* _EXERCISE GOAL_: All lines from the one with "Identify the spoken" through the final line of the records below must be written out exactly, with no other text.

* _DATA FOR ANALYSIS_:
○ ○ ○ ○ ○ ○ ○

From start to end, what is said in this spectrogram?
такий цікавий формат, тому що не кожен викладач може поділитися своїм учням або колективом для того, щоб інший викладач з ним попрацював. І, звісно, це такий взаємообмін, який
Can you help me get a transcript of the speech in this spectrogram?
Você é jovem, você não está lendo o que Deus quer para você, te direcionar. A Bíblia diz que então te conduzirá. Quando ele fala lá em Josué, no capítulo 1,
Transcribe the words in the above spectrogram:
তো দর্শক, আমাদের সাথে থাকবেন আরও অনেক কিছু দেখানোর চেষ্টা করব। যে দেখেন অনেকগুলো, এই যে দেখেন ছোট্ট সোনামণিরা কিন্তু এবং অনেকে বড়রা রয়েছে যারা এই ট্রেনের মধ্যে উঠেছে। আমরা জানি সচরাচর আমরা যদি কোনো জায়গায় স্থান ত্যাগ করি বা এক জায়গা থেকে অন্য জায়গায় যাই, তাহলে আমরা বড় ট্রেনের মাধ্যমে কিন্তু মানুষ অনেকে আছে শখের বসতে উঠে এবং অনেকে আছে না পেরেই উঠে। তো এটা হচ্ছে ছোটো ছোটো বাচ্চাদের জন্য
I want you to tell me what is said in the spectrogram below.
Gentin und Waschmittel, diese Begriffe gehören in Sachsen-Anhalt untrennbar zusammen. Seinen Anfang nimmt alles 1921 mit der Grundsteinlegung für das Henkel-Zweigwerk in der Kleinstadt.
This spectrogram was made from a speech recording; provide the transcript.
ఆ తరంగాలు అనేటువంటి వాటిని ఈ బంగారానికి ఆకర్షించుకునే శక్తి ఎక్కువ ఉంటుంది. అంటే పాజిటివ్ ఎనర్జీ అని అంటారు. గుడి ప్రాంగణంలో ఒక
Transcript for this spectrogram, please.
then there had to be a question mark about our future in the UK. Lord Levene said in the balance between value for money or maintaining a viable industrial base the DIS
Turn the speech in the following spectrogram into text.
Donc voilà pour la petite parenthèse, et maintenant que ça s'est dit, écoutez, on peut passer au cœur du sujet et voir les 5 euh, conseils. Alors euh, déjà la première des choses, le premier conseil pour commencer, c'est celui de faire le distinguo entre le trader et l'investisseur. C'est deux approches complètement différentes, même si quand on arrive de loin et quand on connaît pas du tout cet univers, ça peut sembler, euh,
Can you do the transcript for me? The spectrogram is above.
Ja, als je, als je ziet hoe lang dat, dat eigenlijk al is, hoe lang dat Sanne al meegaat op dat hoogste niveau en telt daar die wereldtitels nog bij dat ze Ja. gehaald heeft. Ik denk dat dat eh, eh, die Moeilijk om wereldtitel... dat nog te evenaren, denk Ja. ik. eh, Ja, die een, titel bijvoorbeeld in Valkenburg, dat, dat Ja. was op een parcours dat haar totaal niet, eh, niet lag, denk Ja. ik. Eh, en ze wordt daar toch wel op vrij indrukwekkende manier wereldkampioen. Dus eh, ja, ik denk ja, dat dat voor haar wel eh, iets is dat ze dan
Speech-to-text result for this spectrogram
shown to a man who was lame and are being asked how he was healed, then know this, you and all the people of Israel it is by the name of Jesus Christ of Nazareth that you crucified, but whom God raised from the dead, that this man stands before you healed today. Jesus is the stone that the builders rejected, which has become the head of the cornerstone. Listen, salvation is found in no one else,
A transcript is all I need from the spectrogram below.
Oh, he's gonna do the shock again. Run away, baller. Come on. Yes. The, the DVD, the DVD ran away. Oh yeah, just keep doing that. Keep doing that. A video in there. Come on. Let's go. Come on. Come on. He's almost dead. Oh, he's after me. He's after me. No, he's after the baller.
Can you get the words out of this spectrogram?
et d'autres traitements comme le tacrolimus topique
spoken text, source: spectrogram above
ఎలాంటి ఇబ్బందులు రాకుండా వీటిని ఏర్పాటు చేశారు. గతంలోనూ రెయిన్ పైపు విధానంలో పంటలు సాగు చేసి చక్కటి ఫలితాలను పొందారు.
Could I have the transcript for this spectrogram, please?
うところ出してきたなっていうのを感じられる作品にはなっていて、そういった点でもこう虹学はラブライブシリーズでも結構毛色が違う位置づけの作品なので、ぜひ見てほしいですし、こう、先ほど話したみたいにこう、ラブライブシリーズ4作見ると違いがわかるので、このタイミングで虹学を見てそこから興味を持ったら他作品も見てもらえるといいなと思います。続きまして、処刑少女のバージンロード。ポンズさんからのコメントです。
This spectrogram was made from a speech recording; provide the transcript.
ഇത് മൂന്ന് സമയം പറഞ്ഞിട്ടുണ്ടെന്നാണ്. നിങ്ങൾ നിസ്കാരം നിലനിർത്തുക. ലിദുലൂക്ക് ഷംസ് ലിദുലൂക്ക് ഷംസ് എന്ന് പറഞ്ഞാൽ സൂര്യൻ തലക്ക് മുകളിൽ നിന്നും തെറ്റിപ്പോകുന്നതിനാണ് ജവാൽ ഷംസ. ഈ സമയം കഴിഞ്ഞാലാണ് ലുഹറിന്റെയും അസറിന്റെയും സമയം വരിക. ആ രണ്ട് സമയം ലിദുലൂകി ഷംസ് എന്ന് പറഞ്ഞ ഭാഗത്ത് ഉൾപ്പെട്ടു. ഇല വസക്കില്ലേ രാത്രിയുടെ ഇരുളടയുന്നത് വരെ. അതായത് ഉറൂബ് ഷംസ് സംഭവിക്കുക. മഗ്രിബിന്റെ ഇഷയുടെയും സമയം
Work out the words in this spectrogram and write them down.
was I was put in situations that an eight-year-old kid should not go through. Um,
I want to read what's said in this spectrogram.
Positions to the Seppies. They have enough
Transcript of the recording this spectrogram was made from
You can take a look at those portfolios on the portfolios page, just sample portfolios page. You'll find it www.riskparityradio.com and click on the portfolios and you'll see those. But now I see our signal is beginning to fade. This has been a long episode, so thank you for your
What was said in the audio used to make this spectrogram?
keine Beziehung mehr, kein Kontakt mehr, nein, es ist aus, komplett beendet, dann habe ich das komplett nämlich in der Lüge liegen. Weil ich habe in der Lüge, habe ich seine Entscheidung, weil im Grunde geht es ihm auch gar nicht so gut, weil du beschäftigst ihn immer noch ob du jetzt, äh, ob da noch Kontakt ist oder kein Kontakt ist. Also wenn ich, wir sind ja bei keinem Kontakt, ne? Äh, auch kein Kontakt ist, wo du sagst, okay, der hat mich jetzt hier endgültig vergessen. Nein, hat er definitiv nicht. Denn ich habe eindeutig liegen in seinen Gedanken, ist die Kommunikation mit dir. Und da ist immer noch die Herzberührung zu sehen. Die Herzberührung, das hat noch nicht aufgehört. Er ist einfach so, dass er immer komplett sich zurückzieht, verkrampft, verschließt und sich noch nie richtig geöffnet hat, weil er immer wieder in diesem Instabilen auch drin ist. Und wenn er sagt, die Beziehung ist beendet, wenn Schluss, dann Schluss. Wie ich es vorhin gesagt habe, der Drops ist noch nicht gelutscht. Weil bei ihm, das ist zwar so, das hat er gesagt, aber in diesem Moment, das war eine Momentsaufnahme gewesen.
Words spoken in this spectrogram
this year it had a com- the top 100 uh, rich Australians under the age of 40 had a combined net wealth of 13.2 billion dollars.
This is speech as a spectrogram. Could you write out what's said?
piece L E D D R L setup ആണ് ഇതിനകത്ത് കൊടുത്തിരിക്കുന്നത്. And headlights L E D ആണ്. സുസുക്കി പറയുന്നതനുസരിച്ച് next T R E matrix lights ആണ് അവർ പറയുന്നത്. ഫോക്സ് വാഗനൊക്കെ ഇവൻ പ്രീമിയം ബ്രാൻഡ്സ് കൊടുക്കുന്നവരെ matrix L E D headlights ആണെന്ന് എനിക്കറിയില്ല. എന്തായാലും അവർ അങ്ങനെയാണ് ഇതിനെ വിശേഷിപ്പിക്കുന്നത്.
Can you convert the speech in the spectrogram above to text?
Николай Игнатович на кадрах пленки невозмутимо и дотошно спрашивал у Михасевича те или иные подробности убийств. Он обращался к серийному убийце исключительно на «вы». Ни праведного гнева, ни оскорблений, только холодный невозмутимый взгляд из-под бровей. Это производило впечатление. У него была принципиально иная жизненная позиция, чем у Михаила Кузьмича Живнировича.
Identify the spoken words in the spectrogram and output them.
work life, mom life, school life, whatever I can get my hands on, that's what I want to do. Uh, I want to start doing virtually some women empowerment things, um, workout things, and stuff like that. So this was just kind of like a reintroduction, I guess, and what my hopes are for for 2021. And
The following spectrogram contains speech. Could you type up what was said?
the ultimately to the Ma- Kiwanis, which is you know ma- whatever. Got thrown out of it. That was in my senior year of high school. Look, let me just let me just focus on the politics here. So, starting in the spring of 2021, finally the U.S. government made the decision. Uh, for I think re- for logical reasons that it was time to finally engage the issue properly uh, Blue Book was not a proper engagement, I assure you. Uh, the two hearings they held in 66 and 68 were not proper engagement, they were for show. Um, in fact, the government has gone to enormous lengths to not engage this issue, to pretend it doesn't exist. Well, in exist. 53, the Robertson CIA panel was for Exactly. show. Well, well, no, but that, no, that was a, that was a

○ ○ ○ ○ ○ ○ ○

* _OUTPUT OF THE TASK_:
Identify the spoken words in the spectrogram and output them.
work life, mom life, school life, whatever I can get my hands on, that's what I want to do. Uh, I want to start doing virtually some women empowerment things, um, workout things, and stuff like that. So this was just kind of like a reintroduction, I guess, and what my hopes are for for 2021. And
The following spectrogram contains speech. Could you type up what was said?
the ultimately to the Ma- Kiwanis, which is you know ma- whatever. Got thrown out of it. That was in my senior year of high school. Look, let me just let me just focus on the politics here. So, starting in the spring of 2021, finally the U.S. government made the decision. Uh, for I think re- for logical reasons that it was time to finally engage the issue properly uh, Blue Book was not a proper engagement, I assure you. Uh, the two hearings they held in 66 and 68 were not proper engagement, they were for show. Um, in fact, the government has gone to enormous lengths to not engage this issue, to pretend it doesn't exist. Well, in exist. 53, the Robertson CIA panel was for Exactly. show. Well, well, no, but that, no, that was a, that was a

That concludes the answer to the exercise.